"There is no end to it," she says. "For two weeks in ultra-Orthodox homes there are no toys, because it's already kosher for Passover. They go crazy and cause traumas for the children. Don't walk there, don't eat here. Hametz! They eat in a small corridor, on a rickety table, because the table is already kosher for Passover. What's the logic? Is it permissible to yell at the children, not to smile at the children? Is it permissible to kill yourself and on seder night to cry because you are so tired? This is absurd."
Horowitz is also critical of the use of the most caustic cleaning products, which are harmful to health. "There are people who don't touch the oven all year long. Along comes Passover and they spray the oven with a caustic substance that eats the grease but it also enters the lungs," she says.
If not openly, at least in the ultra-Orthodox Internet forums, people complain about this. This week someone complained specifically about a certain cleanser the ultra-Orthodox use a lot. "Eeeeenough, I'm fed up, I'm simply fed up, I can't stand it any longer. The whole house smells of this sharp odor. I breathe it and I eat it and my head is spinning ... I tried to hide the poison but the wife bought three for the price of two. I am waiting for the festival of freedom - the holiday that will free me from this cursed product" (which he mentioned by name ).

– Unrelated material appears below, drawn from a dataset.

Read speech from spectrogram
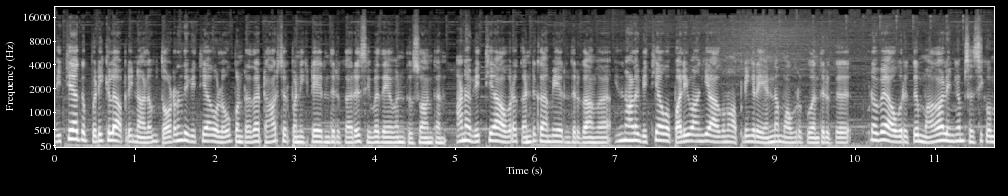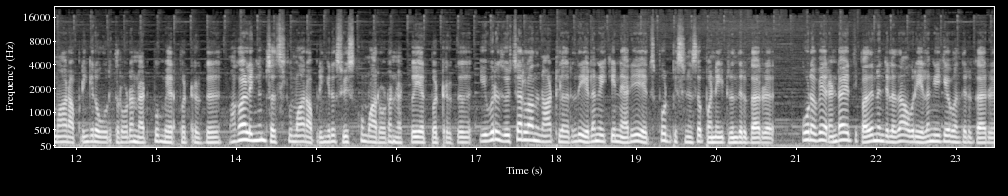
வித்யாவுக்கு பிடிக்கல அப்படின்னாலும் தொடர்ந்து வித்யாவை லவ் பண்ணுறதா டார்ச்சர் பண்ணிக்கிட்டே இருந்திருக்காரு சிவதேவன் துசாந்தன் ஆனால் வித்யா அவரை கண்டுக்காமே இருந்திருக்காங்க. இதனால வித்யாவை பழி வாங்கி ஆகணும் அப்படிங்கிற எண்ணம் அவருக்கு வந்திருக்கு. கூடவே அவருக்கு மகாலிங்கம் சசிகுமார் அப்படிங்கிற ஒருத்தரோட நட்பும் ஏற்பட்டிருக்கு. மகாலிங்கம் சசிகுமார் அப்படிங்கிற சுவிஸ்குமாரோட நட்பு ஏற்பட்டிருக்கு. இவர் சுவிட்சர்லாந்து நாட்டில இருந்து இலங்கைக்கு நிறைய எக்ஸ்போர்ட் பிசினஸை பண்ணிட்டு இருந்திருக்காரு. கூடவே ரெண்டாயிரத்தி பதினஞ்சில் தான் அவர் இலங்கைக்கே வந்திருக்காரு.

'Hallo!" replied a woman. 'Stop denouncing! This product is responsible for millions of clean and kosher for Passover homes and saves a lot of rubbing and scrubbing energy."